Marinakis also brought in Francois Modesto as technical director and another Frenchman, Jose Anigo, as head of international recruitment. Modesto is also involved in the transfer business of Olympiacos and the link-up between the two clubs means a direct line of communication, in theory, to trade players.
Olympiacos used it to their advantage last month by signing Tiago Silva, a regular in Lamouchi’s first-choice XI. They were also widely reported in Greece to be exploring the possibility of signing Yuri Ribeiro, Forest’s popular left-back. Ribeiro, whose potential availability attracted attention from other clubs, stayed in Nottingham but was said to have a removals company at his house on the final day of the transfer window.
Six players have joined Forest after being at Olympiacos, along with several under-23s who have since returned to Greece. Guerrero, to give him his due, has started three of the last four games. None of his predecessors, though, has managed more than four 90-minute appearances in the Championship. Panagiotis Tachtsidis, who did not make a single appearance, was so upset about leaving Athens he was said to have cried on the journey from Heathrow airport to Nottingham.
As for Anigo, he was arrested by French police in October as part of an ongoing investigation, unrelated to Forest, into the transfer of Marseille winger Isaac Lihadji to Lille. Anigo has denied any wrongdoing but the headlines were awkward for Forest when the backdrop of Marinakis’ ownership was, first, match-fixing allegations in Greece and then a case being opened against him for alleged drugs trafficking. Marinakis has always strenuously denied any wrongdoing and alleges he is the victim of a government conspiracy.
Anigo, according to Forest themselves, had been part of Lamouchi’s summit talks in August and, to begin with, the club let it be known they were considering suspending him, pending the outcome of the police investigation.
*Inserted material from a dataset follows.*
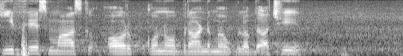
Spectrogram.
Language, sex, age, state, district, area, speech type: Maithili, male, 18-30, Bihar, Purnia, rural, read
A few days later, their position had changed dramatically. “The club can confirm that the agreement with Mr Anigo expired in June 2020,” a statement read.